Submitted to: Journal of Applied Polymer Science
Publication Type: Peer Reviewed Journal
Publication Acceptance Date: 4/29/2002
Publication Date: 3/1/2002
Citation: LIU, C. ABSORPTION OF GLYCEROL AND ITS EFFECTS ON THE PHYSICAL PROPERTY OF A COLLAGENOUS MATERIAL - LEATHER. JOURNAL OF APPLIED POLYMER SCIENCE. 2003. V. 87. P. 1221-1231. Interpretive Summary: Leather is commonly treated with lubricants called fatliquors to impart softness and flexibility. Traditional lubricants, however, are known to impair the mechanical strength of leather. They also do not promote the retention of essential moisture, thus leaving the leather prone to over-drying.

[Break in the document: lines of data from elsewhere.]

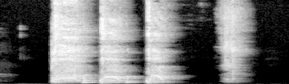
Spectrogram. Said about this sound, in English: Sorry, still getting over this cough, trying to do my best to get over the sickness here.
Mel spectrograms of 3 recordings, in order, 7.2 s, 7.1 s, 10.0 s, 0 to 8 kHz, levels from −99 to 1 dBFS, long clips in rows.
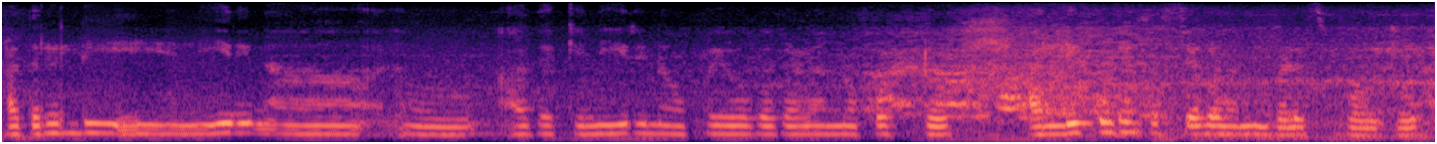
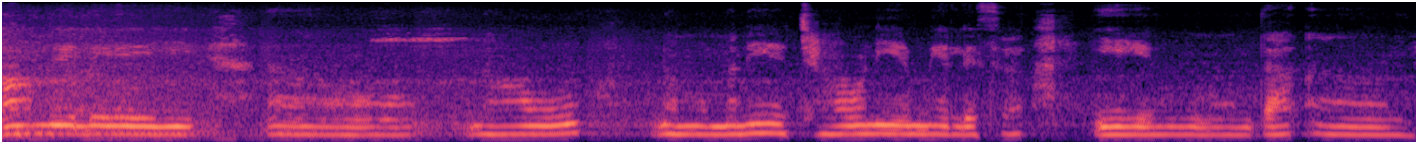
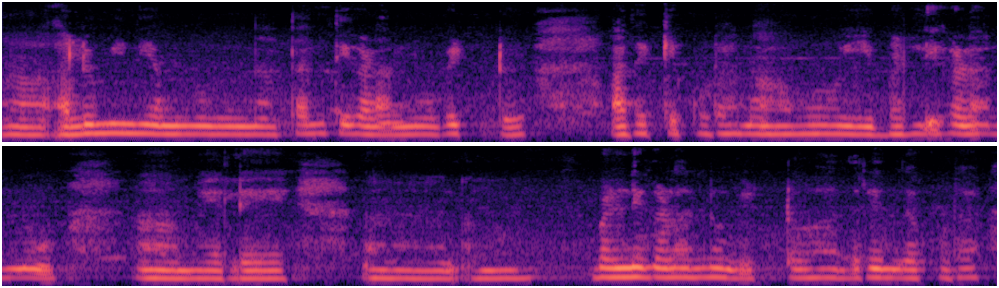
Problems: background sounds at intervals, low volume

We have investigated the use of glycerol as a lubricant for leather. Glycerol is a humectant with the ability to retain moisture, thereby preventing the leather from over-drying due to environmental changes, such as low humidity and high temperature. This investigation has demonstrated that leather treated with glycerol is significantly reduced in its stiffness, indicating the lubrication function of glycerol in leather. This research suggests that humectants are potential alternatives or additives to traditional fatliquors to help prevent aged leather products from becoming brittle and fragile.
Technical Abstract: An aqueous solution of glycerol was applied to leather to evaluate its effects on the physical properties of leather, particularly stiffness. Young's modulus, initial strain energy and acoustic emission methods were used to characterize the stiffness of resultant leather treated with these glycerol solutions. Measurements revealed that glycerol treatment significantly reduced the stiffness of the dried leather, indicating the strong lubrication function of glycerol to leather. Experiments were also conducted to investigate the mechanism of glycerol adsorption into the leather matrix. Fick's second law of diffusion was employed to system- atically derive a mathematical model for absorption rate. The effect of temperature on the absorption rate was also included in the model by incorporating the Arrhenius equation into Fick's second law of diffusion. The resultant model fits the experimental data very well. It not only depicts the mechanism of absorption, but also predicts the absorption rate as a function of key variables.